How it feel sint he middle of writing. You've taken a vow and you might never get laid again.

How it feels in the middle of writing: you’ve taken a vow and you might never get laid again.

Writing a book was equally exhilirating and exhausting. I’m dragging my feet right now on committing to really starting the next one (plenty of research to distract me until I have no excuses left to keep me from writing) because this time I know what I’m in for and it’s harder to jump right in. And yet there has been so much I didn’t anticipate. Like all the waiting. So much waiting before publishing. I’m waiting on some translation, on cover design, on beta readers and editors. And even when that’s all through, I think I’ll still be waiting on myself to know it’s really ready to go. Leta tells me you’re never really done with a book: there’s publishing, there’s promo, there’s always something left to do. But really I think there’s levels of done. I’m looking forward to the “this is packaged and ready to distribute” level of doneness with this book, so I can stop fretting over the details of creation and start worrying about if other people will like it or not.

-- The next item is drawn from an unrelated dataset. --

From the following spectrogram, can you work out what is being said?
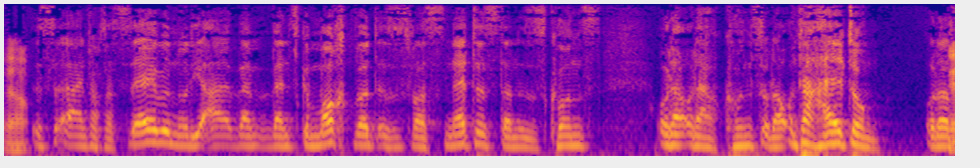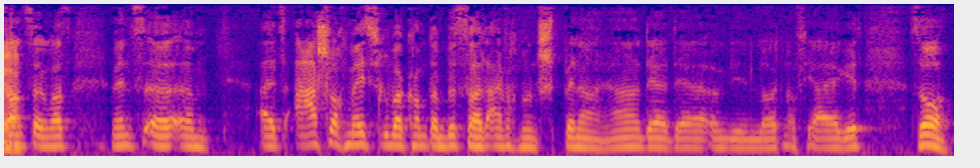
Ja. ist einfach dasselbe, nur die, wenn es gemocht wird, ist es was Nettes, dann ist es Kunst oder oder Kunst oder Unterhaltung oder Ja. sonst irgendwas. Wenn es äh, ähm, als Arschlochmäßig rüberkommt, dann bist du halt einfach nur ein Spinner, ja, der der irgendwie den Leuten auf die Eier geht. So,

One day I'll hold one of these of my very own

One day I’ll hold one of these of my very own